Across the commonwealth, famous Kentuckians of the past have been memorialized with notable gravesites. Kentucky Life took a closer look at four of those unique memorials.
One of Kentucky’s most iconic former residents is Daniel Boone, who led a group of settlers into the frontier through the Cumberland Gap in the 18th century. There is a monument to Boone and his wife, Rebecca, in Frankfort overlooking the state capital and the Kentucky River. But there are some doubts as to whether or not the Boones are truly resting at that site.
Daniel Boone spent the end of his life in what is now Missouri and was buried there after his death in 1820. The Boones’ remains were said to be exhumed and reinterred at the memorial in Frankfort in 1845.
“I fully appreciate a good mystery and a good controversy, and this is certainly one of American history’s biggest controversies,” says Marc Houseman of the Washington Historical Society. “Where is Daniel Boone? Is he here, or is he there? And I think the short answer to both of those questions is yes. He is here and he is there. And I don’t think there’s any other way you can slice it.”
The Wooldridge Monuments
“The Wooldridge Monuments, they’re called ‘the strange procession that never moves,’” says author Bobbie Ann Mason, who grew up near the monument for Col. Henry Wooldridge in Mayfield, Kentucky. “It’s a group of sculptures in the graveyard. The procession includes [Col. Wooldridge’s] mother, his father. He had three sisters, three brothers. I think some nieces. There are two dogs, a horse, a deer, and then two versions of Col. Wooldridge himself.
“They’re all looking east, like they’re waiting for the Walmart to open,” adds Mason.
The eclectic, unmoving procession has been named to the United States National Register of Historic Places, although Wooldridge himself is a bit of an elusive character.
“He was the local kooky aristocrat and called himself Colonel,” says Mason. “I gather he became obsessed with being noticed and making his mark. He just wanted to be there forever; wanted people to remember.”
“One of the most frequently visited gravesites within Cave Hill Cemetery is Col. Harlan Sanders,” says Michael Higgs of Louisville’s Cave Hill Cemetery. “Col. Sanders has a very beautiful monument. It is made of gray granite, and there’s a bronze bust that…looks just like him. That’s primarily because his daughter helped create the bust.”
Sanders was born in Henryville, Indiana, but his likeness is associated with Kentucky thanks to his Kentucky Fried Chicken fame. He was buried in Louisville after his death in 1980.
“The gravesite became very popular after his interment here at Cave Hill,” says Higgs. “We had to install a yellow line leading directly back to his gravesite.
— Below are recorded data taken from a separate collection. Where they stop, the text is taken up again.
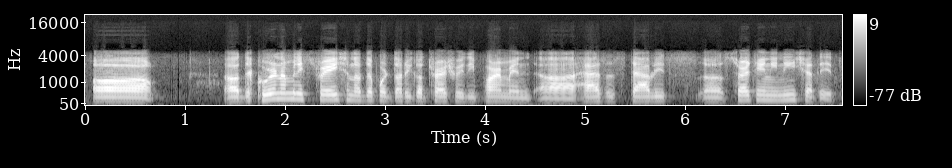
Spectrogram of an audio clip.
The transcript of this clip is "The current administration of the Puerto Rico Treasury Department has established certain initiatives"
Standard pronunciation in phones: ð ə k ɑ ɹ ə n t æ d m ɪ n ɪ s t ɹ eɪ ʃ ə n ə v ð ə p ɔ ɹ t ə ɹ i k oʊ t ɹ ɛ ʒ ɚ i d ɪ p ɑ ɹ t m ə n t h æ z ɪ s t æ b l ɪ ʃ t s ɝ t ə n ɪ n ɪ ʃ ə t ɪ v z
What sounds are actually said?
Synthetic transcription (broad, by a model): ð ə k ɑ ɹ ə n æ d m ɪ n ɪ s t ɹ eɪ ʃ ə n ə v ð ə p ɔ ɹ t ə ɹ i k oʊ t ɹ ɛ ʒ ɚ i d ɪ p ɑ ɹ t m ə n t h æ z ɪ s t æ b l ɪ ʃ t s ɝ t ə n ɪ n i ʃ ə t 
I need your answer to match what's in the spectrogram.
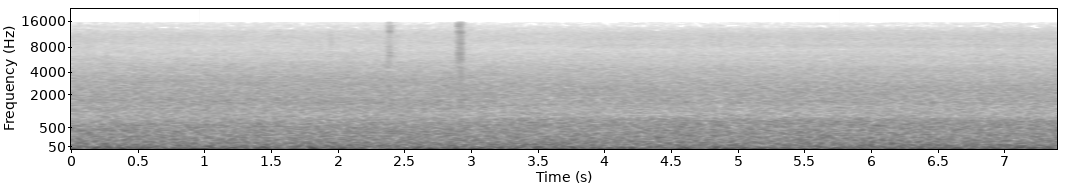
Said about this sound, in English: Okay, now we got some waves coming in.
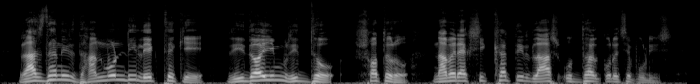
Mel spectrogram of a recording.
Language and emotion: Bengali, neutral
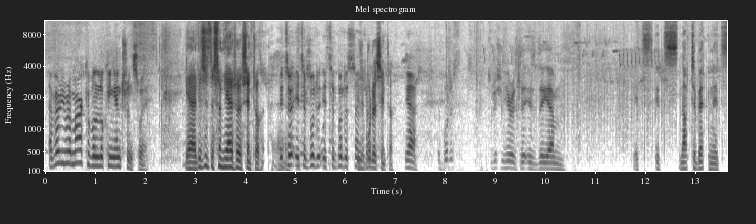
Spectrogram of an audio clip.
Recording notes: The three intrepid walkers start in Belvoir car park. Recorded over one day at the start of April 2023 typical Irish weather was encountered with rain, wind and sunshine all making an appearance. Paid a visit on their trek to the Sunyata Buddhist centre located on the hills.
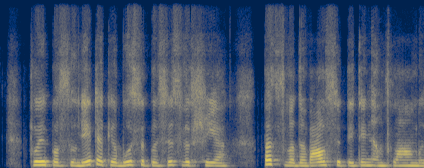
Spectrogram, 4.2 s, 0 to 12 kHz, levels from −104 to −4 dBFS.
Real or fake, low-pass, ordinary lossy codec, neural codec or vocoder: fake; 10.8 kHz; Opus, 16 kbps; codec, 44.1 kHz, 3.4 kbps, Pupu-Codec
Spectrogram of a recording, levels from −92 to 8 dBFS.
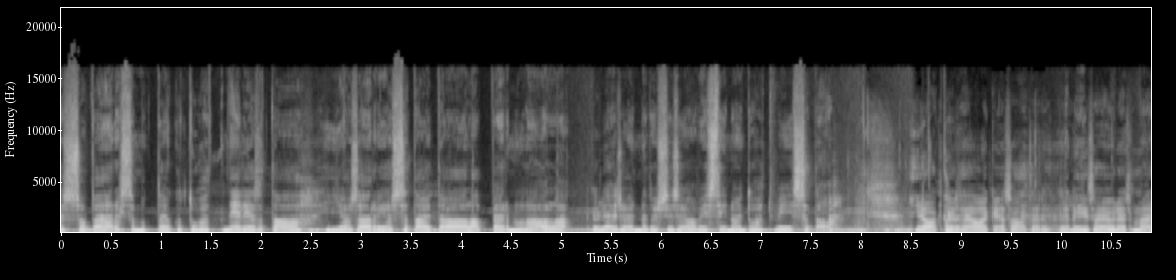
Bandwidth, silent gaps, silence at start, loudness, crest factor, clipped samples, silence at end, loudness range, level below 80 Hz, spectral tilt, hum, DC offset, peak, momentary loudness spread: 16.5 kHz; none; 0 s; -13 LUFS; 12 dB; under 0.1%; 0 s; 2 LU; -22 dBFS; -6 dB/octave; none; under 0.1%; 0 dBFS; 5 LU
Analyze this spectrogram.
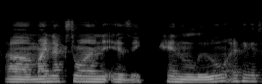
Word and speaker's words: Ken Liu: My next one is a Ken Liu, I think is how you pronounce his name.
So we often tell people to ‘follow the yellow brick road.’”
Harry Leon Collins
Cave Hill is also home to the distinctive memorial of magician Harry Collins.
“Harry Collins was also known as Mr. Magic,” says Higgs. “He was a magician. He was a salesman. He was a public relations guru. In 1970 he became the official magician and public relations spokesperson for the Frito Lay company.”
Collins’ memorial is a life-sized bronze cast, showing the magician with an outstretched hand, forever inviting an audience over to see him perform his next trick.
“He’s beckoning here immortally now for your attention,” says Higgs. “And he has it.”
This segment is part of Kentucky Life episode #2504, which originally aired on October 26, 2019. Watch the full episode.